Covid-19 workplace guidance for Employers
- AuthorJulie Temple
Below is a summary of the current restrictions and guidance for employees in the workplace from an employer perspective. Links are included in each section to detailed government (and other) guidance.
Please note different guidance and legislation may apply in England, Wales, Scotland and Northern Ireland. The information below is specific to England.
Updated 22 March 2021
Employees attending the workplace
Some industries and workplaces are not permitted to open, but this continues to evolve and should be kept under review.
For other workplaces, lockdown 3.0 was announced on 4 January 2021. Under the legislation for lockdown 3.0 individuals may only leave cannot leave their house ‘without a reasonable excuse’. A reasonable excuse includes where it is ‘reasonably necessary for a person … for the purposes of work … where it is not reasonably possible for them to work … from home’. Under the guidance this is described as individuals may ‘go to work … if [they] cannot reasonably do so from home’.
This position is unchanged under the roadmap announced on 22 February 2021 until stage 4, which will be from 21 June 2021 at the earliest.
In many cases it is clear whether an individual can work from home or not. We are assisting in a number of cases where there is a dispute. The first and most important step for all employers is to discuss the individual circumstances with the individual and try to reach agreement.
Until 31 March 2021 clinically extremely vulnerable individuals are recommended to not attend their workplace. If they are unable to work from home they are advised to discuss alternative approaches with their employer which would enable them to work in some capacity.
Individuals advised to shield may claim statutory sick pay (SSP) until 31 March 2021. They may also be furloughed under the Coronavirus Job Retention Scheme (CJRS). For further summary details on both please see below.
From 1 April 2021 previously shielding individuals who cannot work from home ‘should now attend [the] workplace’ as well as take extra precautions and keep social interactions low.
Individuals living in a household with someone who is clinically extremely vulnerable have not been required to shield; they should continue to attend work if they are unable to work from home.
The CJRS, commonly referred to as furlough, was announced 20 March 2020 and has undergone various changes during the pandemic.
From 1 July 2020 flexi-furlough has been possible – where individuals work reduced hours and are on furlough for the balance of the hours. Full pay must be paid for hours worked. For hours not worked, employers can claim under the CJRS and pay to the employee a reduced amount.
The payment under furlough for hours not worked is the lower of 80% of wage costs up to £2,500 per calendar month. The employer must also pay employer national insurance contributions (NICs) and auto-enrolment pension contributions on furlough pay. From July 2021, employers must contribute 10% to employees' furlough pay (meaning they can claim 70% under the CJRS), rising to 20% for August and September 2021 (meaning they can claim 60% under the CJRS) and employees will continue to be paid 80% up to £2,500.

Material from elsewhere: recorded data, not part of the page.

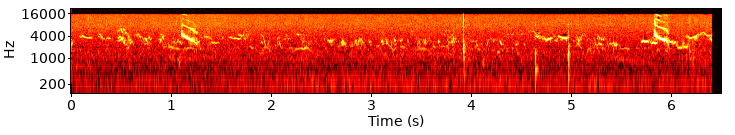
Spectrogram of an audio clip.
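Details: Snow bunting chirping on a pole between Kutawagan Lake and Dafoe, Saskatchewan, on 10 October 2015 at 9:30 a.m., 15°C, little wind; a steady patter of short, high chirps with two louder sliding whistles over low wind rumble.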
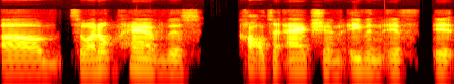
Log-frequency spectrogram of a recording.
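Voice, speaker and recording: A man speaks with a Southern US accent at a medium pitch. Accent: Southern US, drops final g, slurred. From US South. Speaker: podcast host. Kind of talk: casual monologue podcast. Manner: halting, many fillers; slurred diction.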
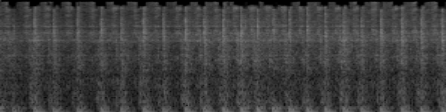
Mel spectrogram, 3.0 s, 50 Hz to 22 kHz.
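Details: Kawasaki ER-5 twin, stored 2–3 years and previously dying at full throttle, idling after carb refit with new fuel-inlet O-rings: low throbbing exhaust beat, about four pulses per second, lumpy and irregular; rough idle, cause unconfirmed.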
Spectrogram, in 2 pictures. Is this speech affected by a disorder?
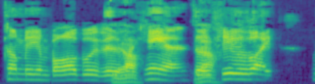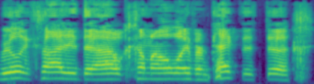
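Yes: double hemiplegia cerebral palsy; right side weaker than left, left brain involvement, horse therapy since age 5.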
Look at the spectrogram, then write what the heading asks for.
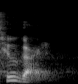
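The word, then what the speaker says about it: Hoegaarden: No, it's a Hoe Garden, which is actually pronounced Hoe Garden.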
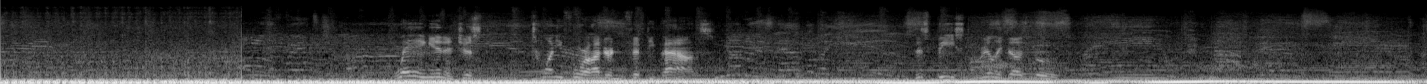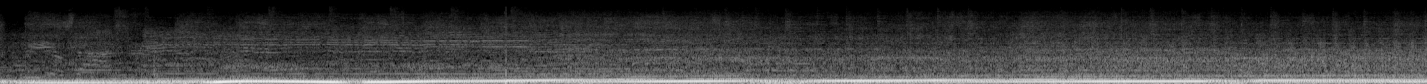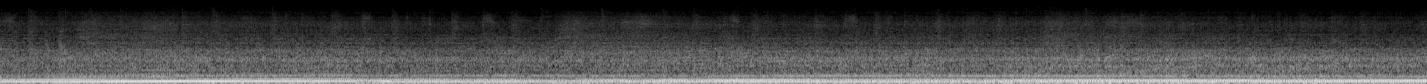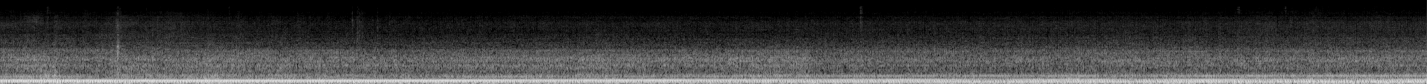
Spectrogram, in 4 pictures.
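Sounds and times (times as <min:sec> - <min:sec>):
car engine from inside cabin: 0:00.0 - 0:57.0.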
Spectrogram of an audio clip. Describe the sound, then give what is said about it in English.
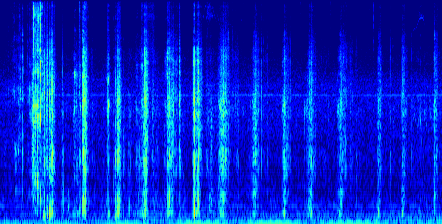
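Loud, crisp crunching of kettle chips being chewed, with a sharp bite at the start followed by a steady run of brittle crackling chews that gradually soften, no voices present. “"Is kettle chips a good source of carbon fiber in my diet?"”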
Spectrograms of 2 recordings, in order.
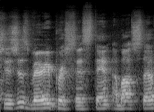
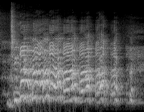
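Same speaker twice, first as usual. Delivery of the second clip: high squealing laugh; 3 dB louder than usual. Real, not acted. Laughing after denial.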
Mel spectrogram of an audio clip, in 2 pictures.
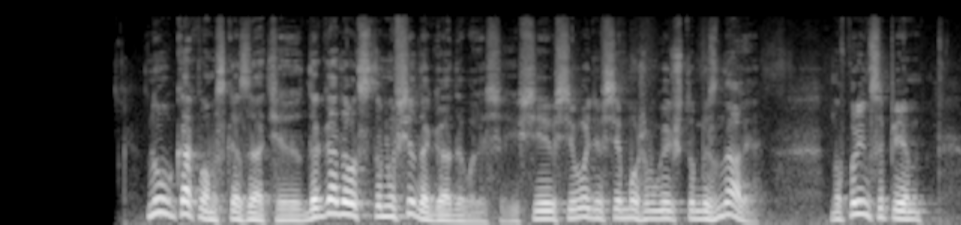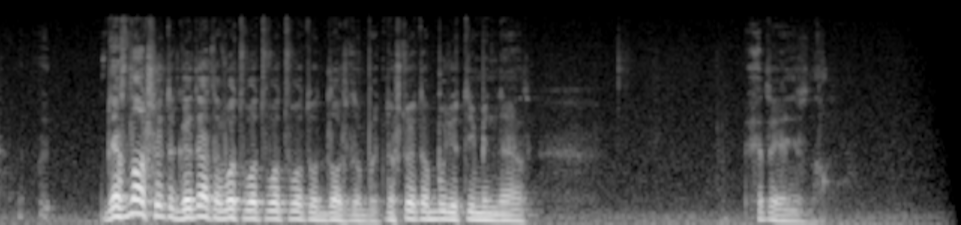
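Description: An elderly man speaks calmly and steadily, close to a microphone.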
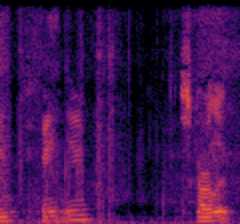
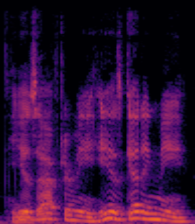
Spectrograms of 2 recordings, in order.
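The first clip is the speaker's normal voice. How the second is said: high frantic wail of terror; panicked cry; 7 semitones higher than usual. A narrator's reading. Giant cries that Jack is after him, high panic. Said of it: "screamed the flesh lump eater".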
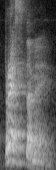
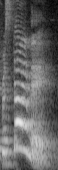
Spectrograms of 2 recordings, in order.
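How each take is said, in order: First: "Préstame" stressed on PRÉS, falling after it; accent on first syllable. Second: "prestame" with the stress moved off the first syllable onto STA; missing accent. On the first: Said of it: "Okay, no". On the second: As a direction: say "prestame" as pres-TA-me, high and drawn out. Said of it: "If I don't put that accent mark". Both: Shown as a demonstration.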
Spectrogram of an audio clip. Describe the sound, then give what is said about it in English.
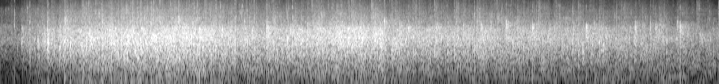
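An audience claps steadily to welcome a speaker, a dense, even burst of applause that holds strong throughout with no voices over it. “Let us give a big hand to welcome the great master Ching Hai Wu Shang Shi.”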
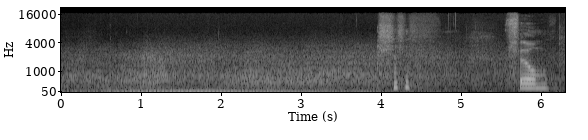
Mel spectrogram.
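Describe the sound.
An aeroplane sound effect: a broad engine rumble swells to a peak and then slowly fades, with a few brief sharp tonal sounds after it dies down.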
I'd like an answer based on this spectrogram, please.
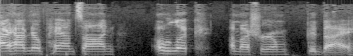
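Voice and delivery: ordinary talk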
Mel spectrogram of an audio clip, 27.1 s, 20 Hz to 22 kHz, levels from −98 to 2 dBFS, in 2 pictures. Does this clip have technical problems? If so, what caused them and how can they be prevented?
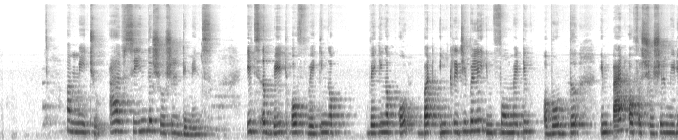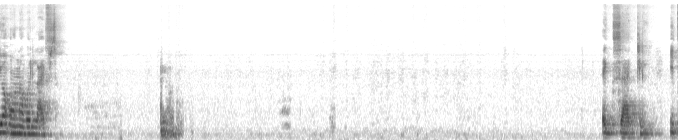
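Yes. At 9.73 s, just after "but incredibly", there is a single sharp click caused by dropped samples. A couple of samples likely went missing, so the waveform jumps straight to a later value. On a spectrogram this appears as a thin vertical line across all frequencies. To prevent it, give the recording and processing chain enough buffer headroom and a stable clock so no samples are skipped.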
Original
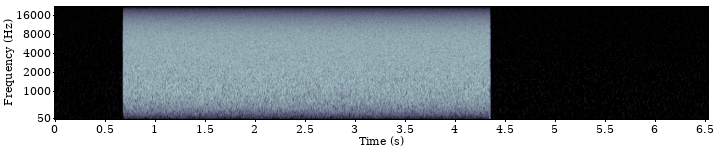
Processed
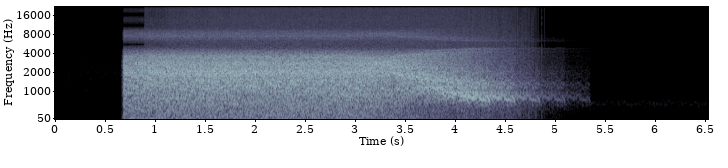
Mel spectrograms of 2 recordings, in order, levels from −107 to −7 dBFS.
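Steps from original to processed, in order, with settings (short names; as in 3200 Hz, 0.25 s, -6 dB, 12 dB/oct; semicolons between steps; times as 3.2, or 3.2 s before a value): HPF 72 Hz 24 dB/oct; bell 5500 Hz -12 dB 0.47 oct; notches 50/100/150/200/250/300/350/400 Hz; in parallel at -1 dB: limiter -21 dBFS, peak gain reduction 8 dB; on the sum: band-pass sweep 3500 Hz -> 530 Hz, 3.07–4.44; formant-preserving pitch shift +6 st; sample-and-hold 8×; air absorption 120 m; on a send: feedback echo 0.251 s, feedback 30%, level -5 dB; on the sum: lo-fi delay 0.209 s, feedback 80%, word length 6-bit, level -12.5 dB; gain -4.5 dB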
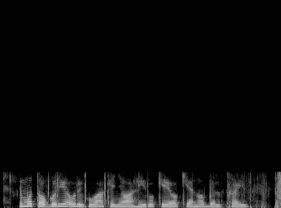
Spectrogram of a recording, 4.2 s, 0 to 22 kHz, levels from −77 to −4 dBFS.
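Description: Nothing is technically wrong with this speech recording.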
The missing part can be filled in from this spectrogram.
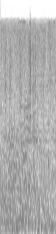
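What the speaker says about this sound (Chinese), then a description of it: "马蹄声整齐，一定是经过训练的马" Hoofbeats of trained horses approaching in step, a dense, steady clatter filling the short moment with no talk over it.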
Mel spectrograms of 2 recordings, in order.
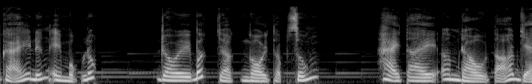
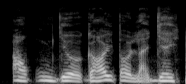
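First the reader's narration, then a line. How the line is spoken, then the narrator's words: Hoarse voice. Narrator (Vietnamese): một giọng nói khàn khàn phát ra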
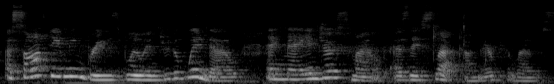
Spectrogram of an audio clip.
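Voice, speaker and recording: A woman, a teacher in her thirties, reading a children's picture book aloud at home in a sing-song, expressive way. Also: mid-range voice, moderate pace, slight background noise. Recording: echoey room, voice a little far from the mic.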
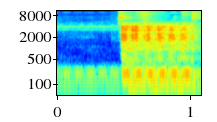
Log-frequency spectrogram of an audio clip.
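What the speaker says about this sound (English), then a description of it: "That's distortion, that's not what we wanted." Bass guitar played through a switched-on preamp with heavy distortion, a steady buzzing, gritty low tone entering abruptly after a quiet hum and sustaining loudly to the end.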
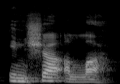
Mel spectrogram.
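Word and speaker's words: insya Allah: language they write in sia allah the s-y-a they pronounce it they pronounce the s-y the way we pronounce s-h so they can write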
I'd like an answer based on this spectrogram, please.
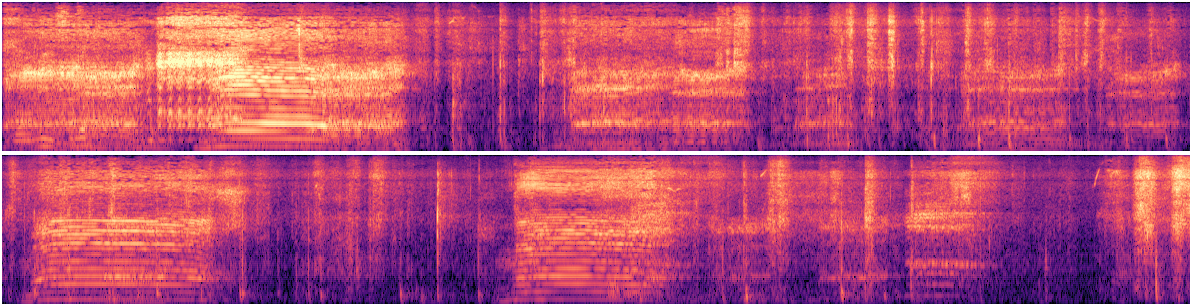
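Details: Domestic sheep during shearing for wool: three loud, drawn-out nasal bleats about a second long, roughly every four to five seconds. Men talk quietly in between, with handling and clipping noises.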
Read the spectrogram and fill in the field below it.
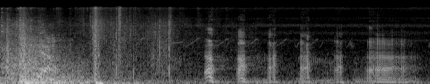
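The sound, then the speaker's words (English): A door slams shut to trap someone inside, amid a rapid series of heavy thuds and bangs, several sharp impacts spaced a fraction of a second apart over a noisy, rumbling background. “Shut the freaking door!”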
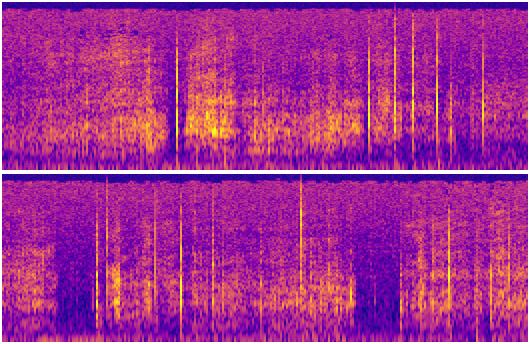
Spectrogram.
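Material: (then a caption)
Leather. Long nails tap and scratch the cover of a smooth brown leather-covered journal, held closed and upright in the hands. Soft, continuous scratching and rustling runs underneath a scattered series of sharp, quiet tapping clicks.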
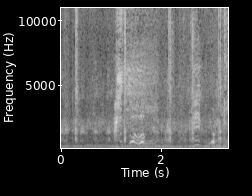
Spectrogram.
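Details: Farm ducks noisily leaving the water for a field give quick wavering nasal quacks in a few short bursts, with sharp clicks and splashing and a man's voice close by.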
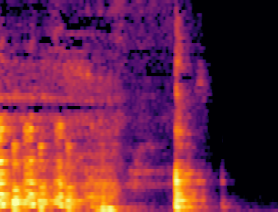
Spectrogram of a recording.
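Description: Laughter trailing off in the first second, followed by one short, sharp sound a little past the middle.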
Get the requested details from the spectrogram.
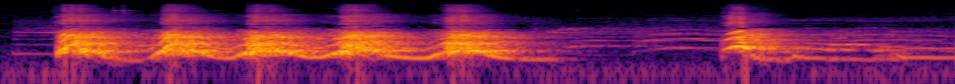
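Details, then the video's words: An Irish Wolfhound in a lazy howling bout: five loud, hoarse bark-howls about half a second apart, each sliding downward, a quiet gap, then one more harsh bark trailing into a low drawn-out moan. "Irish wolfhound lazy howl"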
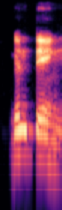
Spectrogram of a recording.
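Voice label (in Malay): "genting", Malay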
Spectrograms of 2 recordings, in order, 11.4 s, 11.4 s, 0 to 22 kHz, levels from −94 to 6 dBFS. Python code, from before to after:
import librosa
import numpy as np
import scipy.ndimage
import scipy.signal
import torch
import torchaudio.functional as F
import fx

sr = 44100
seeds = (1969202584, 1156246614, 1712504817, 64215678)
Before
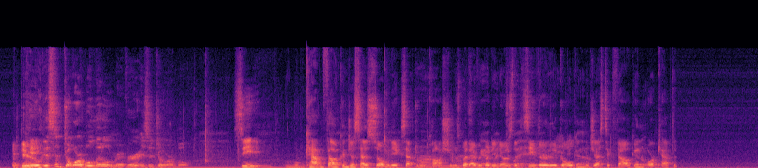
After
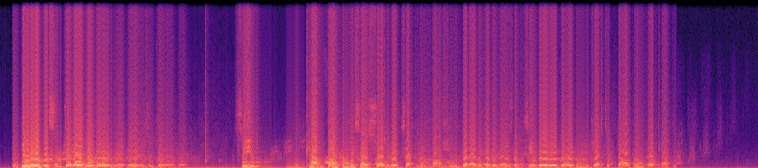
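

y = fx.halfwave_hold(x, sr)
y = fx.echo_stepped(y, sr, ms=206, hz=940.0, octaves=0.7, feedback_pct=70, wet_db=-7.0)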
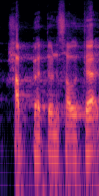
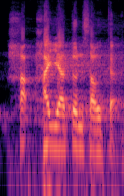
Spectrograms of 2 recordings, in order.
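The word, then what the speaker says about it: حبة سوداء: Jadi gurunya baca habbatun sauda dawaun min kulli da. Jadi dia kitabnya kelebihan apa? Titik. Jadi kelebihan titik dia bacanya itu hayatun sauda dawaun min kulli da.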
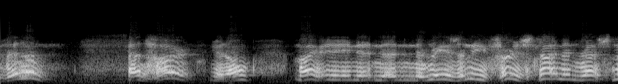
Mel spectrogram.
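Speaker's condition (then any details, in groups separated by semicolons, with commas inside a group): Throat cancer; survivor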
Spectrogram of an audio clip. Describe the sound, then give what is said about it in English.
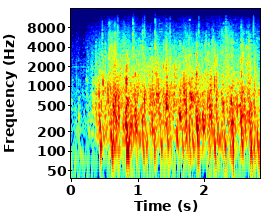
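Hooves of a troop of cavalry horses ridden two abreast along a narrow path through dense woodland, a quiet start giving way to a busy, irregular clatter of many hoofbeats that keeps on steadily. “Horses. The band of Yankees ride their horses two abreast along a narrow path through the dense woodland.”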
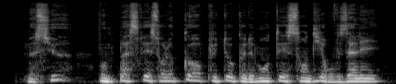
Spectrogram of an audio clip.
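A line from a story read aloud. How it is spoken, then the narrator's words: Exclaimed. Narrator (French): s'écria Madame Pipelet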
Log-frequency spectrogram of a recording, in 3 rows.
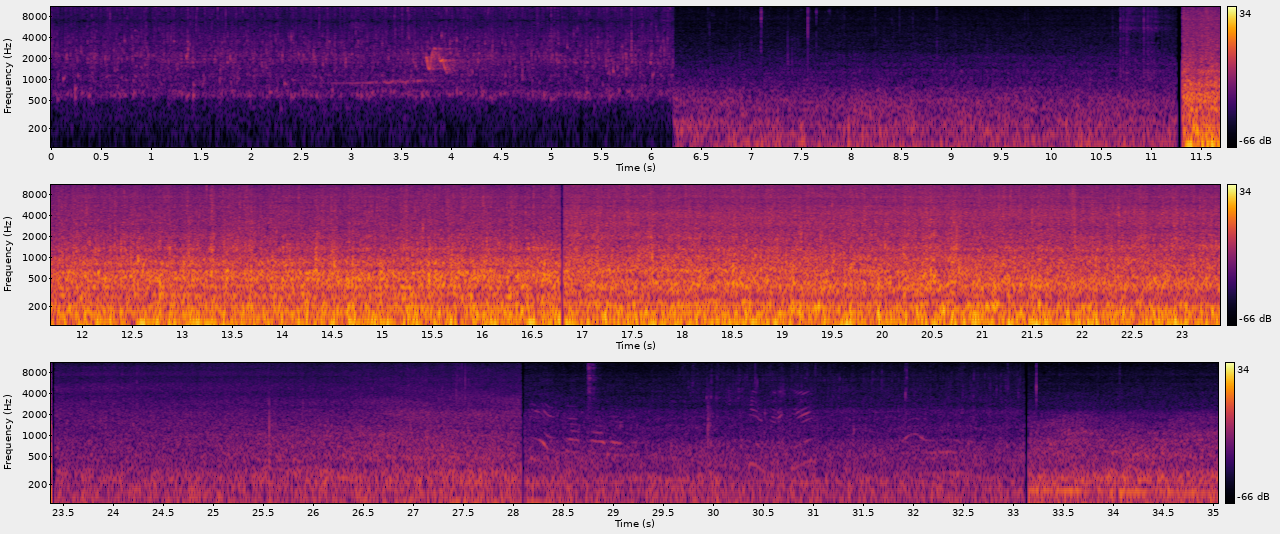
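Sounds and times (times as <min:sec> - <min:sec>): loud rushing noise: 0:11.3 - 0:23.4.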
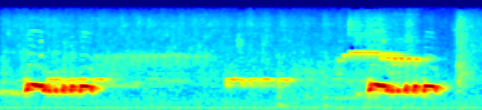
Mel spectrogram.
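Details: Loud crossbred zebra dove, its song used as a lure for other birds. Two rich, trilled coo phrases about four seconds apart, with a softer, level note and faint high whistles between them.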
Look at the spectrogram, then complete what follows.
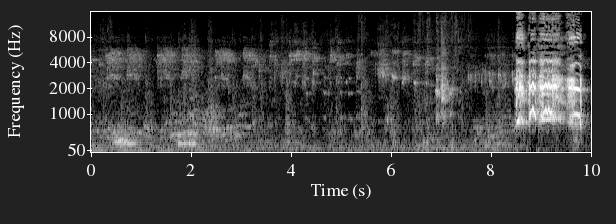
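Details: Faint bird chirps and rustling lead up to a loud, harsh crow from a decoy red junglefowl in the final second and a half.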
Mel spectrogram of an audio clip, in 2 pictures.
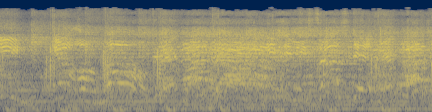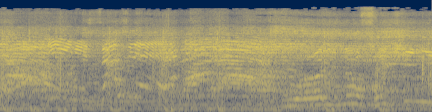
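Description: Many voices of a dance team shouting calls together, overlapping, over dance music.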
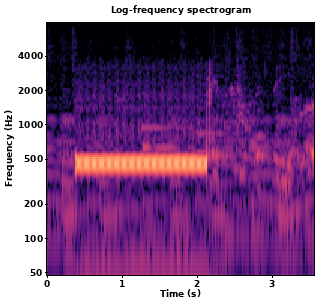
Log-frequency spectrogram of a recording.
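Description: A phone line's outgoing ringing tone for a special Christmas call from Santa sounds once as a steady, loud electronic hum lasting nearly two seconds, then cuts off, leaving faint background murmur and room noise.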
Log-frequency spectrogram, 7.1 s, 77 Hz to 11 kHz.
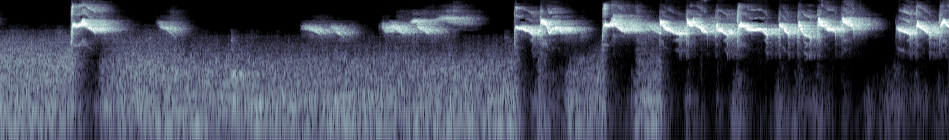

Employees must have been employed and on the PAYE payroll before midnight on 30 October 2020 in addition to a Real Time Information (RTI) submission to HMRC made between 20 March 2020 and 30 October 2020. From 1 May 2021, employees must have been employed before midnight on 2 March 2021 and an RTI submission made between 20 March 2020 and 2 March 2021.
Furlough is mainly to support people who are unable to work at all during the pandemic as well as to support parents who have to look after children or provide care to others.
The CJRS is due to end on 30 September 2021.
SSP is payable to an employee unable to attend work due to incapacity. During the pandemic, individuals are incapacitated if they:
- Are shielding and unable to work (until 31 March 2021)
- Are self-isolating in certain circumstances and unable to work
- Developed symptoms of COVID-19 while already self-isolating
- Have been advised through the contact tracing system that they have come into contact with someone and are self-isolating
- Have tested positive for COVID-19 and self-isolating
- Are living with someone who has tested positive for COVID-19 and are elf-isolating
- have been advised to self-isolate at home for a period of up to 14 days before their admission date to hospital for surgery or another hospital procedure and are staying at home in accordance with that advice
SSP is payable for absences of at least four days, but it will be payable from the first day (if absence started on or after 13 March 2020).
SSP is not payable to employees:
- who are clinically vulnerable but not on the shielding list
- returning from overseas and required to quarantine
SSP is paid at the rate of £95.85 up to 3 April 2021 and £96.35 from 4 April 2021.
Whether individuals are entitled to enhanced or contractual sick pay will depend on any policies and procedures and contractual arrangements.
Holiday and furlough for your employees
Employees on furlough continue to accrue statutory holiday entitlements as if they were working normally along with any additional holiday provided for under their employment contract. They may also take (and be required to take) holiday without disrupting furlough.
Holiday pay must be calculated and paid at your pre-furlough rate of pay and, if holiday is taken during a furlough period, the employer must pay the difference between the holiday pay rate and furlough rate.
Other sources of guidance